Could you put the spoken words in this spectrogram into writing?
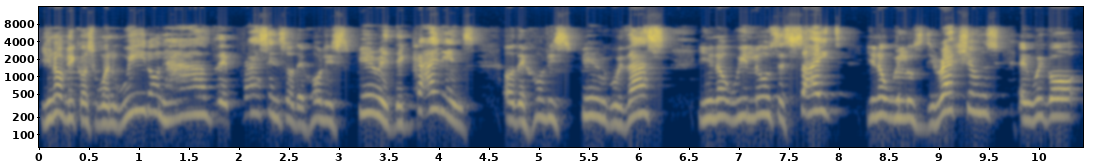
You know, because when we don't have the presence of the Holy Spirit, the guidance of the Holy Spirit with us, you know, we lose the sight, you know, we lose directions, and we go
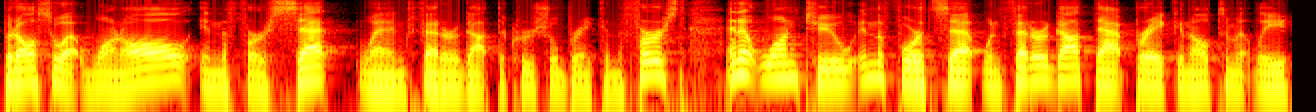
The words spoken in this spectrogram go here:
but also at 1 all in the first set when Federer got the crucial break in the first, and at 1 2 in the fourth set when Federer got that break and ultimately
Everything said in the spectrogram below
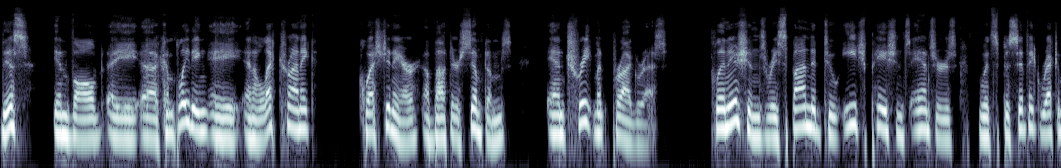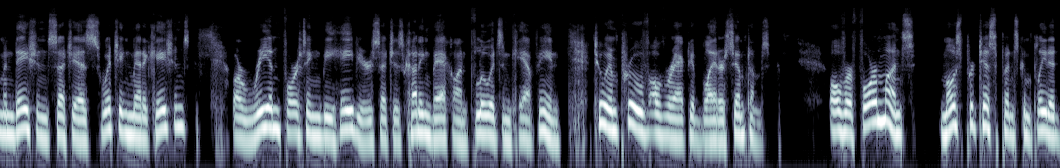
This involved a uh, completing a an electronic questionnaire about their symptoms and treatment progress. Clinicians responded to each patient's answers with specific recommendations, such as switching medications or reinforcing behaviors, such as cutting back on fluids and caffeine, to improve overactive bladder symptoms. Over four months, most participants completed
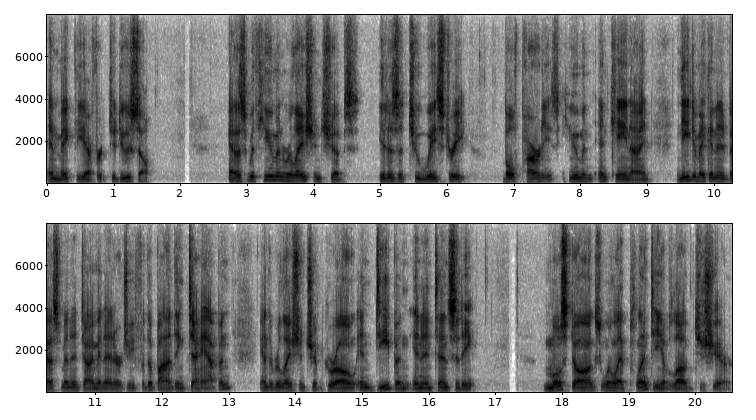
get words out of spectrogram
and make the effort to do so. As with human relationships, it is a two way street. Both parties, human and canine, need to make an investment in time and energy for the bonding to happen and the relationship grow and deepen in intensity. Most dogs will have plenty of love to share.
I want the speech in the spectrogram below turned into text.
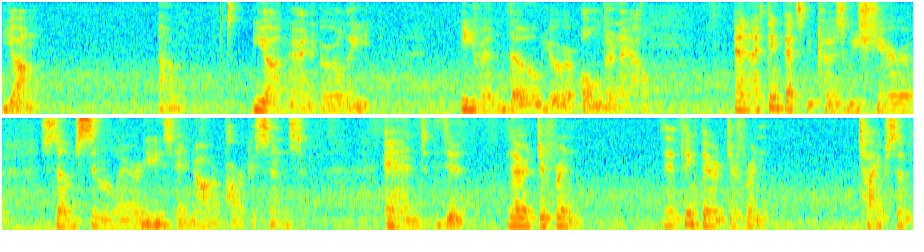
young, um, young and early, even though you're older now. And I think that's because we share some similarities in our Parkinson's. And the, there are different, they think there are different types of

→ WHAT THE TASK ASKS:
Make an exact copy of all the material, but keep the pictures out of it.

→ PROBLEM SOLUTION:
Could you put the spoken words in this spectrogram into writing?
You know, because when we don't have the presence of the Holy Spirit, the guidance of the Holy Spirit with us, you know, we lose the sight, you know, we lose directions, and we go
The words spoken in this spectrogram go here:
but also at 1 all in the first set when Federer got the crucial break in the first, and at 1 2 in the fourth set when Federer got that break and ultimately
Everything said in the spectrogram below
This involved a uh, completing a an electronic questionnaire about their symptoms and treatment progress. Clinicians responded to each patient's answers with specific recommendations, such as switching medications or reinforcing behaviors, such as cutting back on fluids and caffeine, to improve overactive bladder symptoms. Over four months, most participants completed
get words out of spectrogram
and make the effort to do so. As with human relationships, it is a two way street. Both parties, human and canine, need to make an investment in time and energy for the bonding to happen and the relationship grow and deepen in intensity. Most dogs will have plenty of love to share.
I want the speech in the spectrogram below turned into text.
young, um, young and early, even though you're older now. And I think that's because we share some similarities in our Parkinson's. And the, there are different, they think there are different types of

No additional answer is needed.